From the entries, copy every line that carries the string "state".

[Data records]
########################################

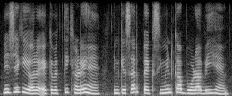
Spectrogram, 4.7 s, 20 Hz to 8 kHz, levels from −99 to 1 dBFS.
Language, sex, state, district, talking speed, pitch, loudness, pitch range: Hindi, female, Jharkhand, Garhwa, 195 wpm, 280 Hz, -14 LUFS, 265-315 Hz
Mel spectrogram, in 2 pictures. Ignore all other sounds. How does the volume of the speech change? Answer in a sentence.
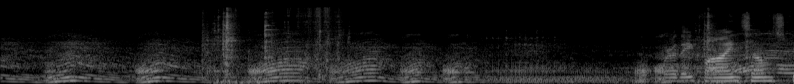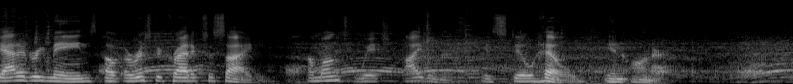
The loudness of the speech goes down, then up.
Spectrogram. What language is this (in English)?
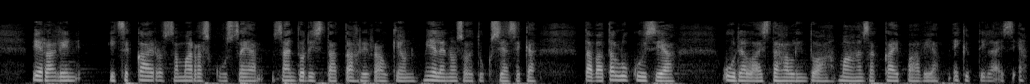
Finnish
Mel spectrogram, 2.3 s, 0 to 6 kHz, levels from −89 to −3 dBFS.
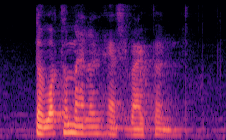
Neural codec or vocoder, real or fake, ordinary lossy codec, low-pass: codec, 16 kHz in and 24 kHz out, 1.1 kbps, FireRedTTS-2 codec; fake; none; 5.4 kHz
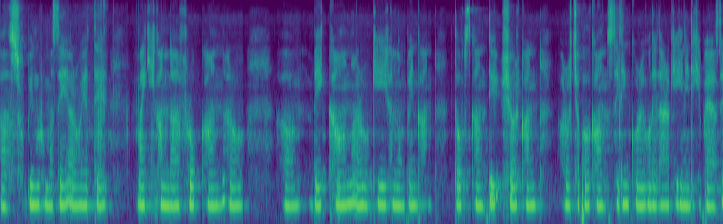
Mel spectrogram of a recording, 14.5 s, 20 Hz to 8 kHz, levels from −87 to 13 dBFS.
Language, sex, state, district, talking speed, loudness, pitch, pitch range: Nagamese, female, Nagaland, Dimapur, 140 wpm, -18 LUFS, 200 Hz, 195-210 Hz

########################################

TASK RESULT —
Language, sex, state, district, talking speed, pitch, loudness, pitch range: Hindi, female, Jharkhand, Garhwa, 195 wpm, 280 Hz, -14 LUFS, 265-315 Hz
Language, sex, state, district, talking speed, loudness, pitch, pitch range: Nagamese, female, Nagaland, Dimapur, 140 wpm, -18 LUFS, 200 Hz, 195-210 Hz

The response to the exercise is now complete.